*** Block opens ***

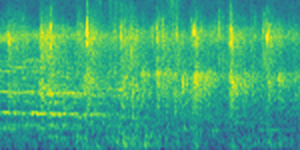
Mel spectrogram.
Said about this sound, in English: round of applause for our volunteers.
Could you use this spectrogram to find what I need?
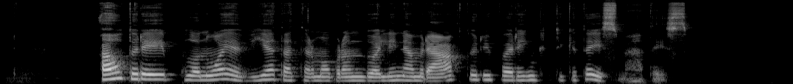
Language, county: Lithuanian, Marijampolė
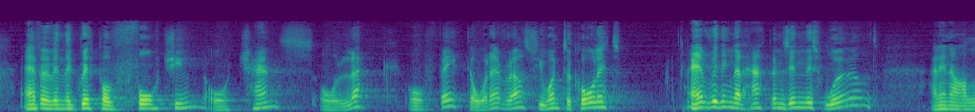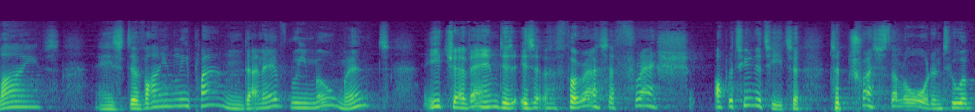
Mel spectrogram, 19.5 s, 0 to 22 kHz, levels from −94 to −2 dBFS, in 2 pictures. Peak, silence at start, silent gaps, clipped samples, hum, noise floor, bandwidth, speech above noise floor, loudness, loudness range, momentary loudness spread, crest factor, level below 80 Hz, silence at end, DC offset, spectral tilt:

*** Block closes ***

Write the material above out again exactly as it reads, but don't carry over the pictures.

◆ Answer area
Mel spectrogram.
Said about this sound, in English: round of applause for our volunteers.
Could you use this spectrogram to find what I need?
Language, county: Lithuanian, Marijampolė
Mel spectrogram, 19.5 s, 0 to 22 kHz, levels from −94 to −2 dBFS, in 2 pictures. Peak, silence at start, silent gaps, clipped samples, hum, noise floor, bandwidth, speech above noise floor, loudness, loudness range, momentary loudness spread, crest factor, level below 80 Hz, silence at end, DC offset, spectral tilt:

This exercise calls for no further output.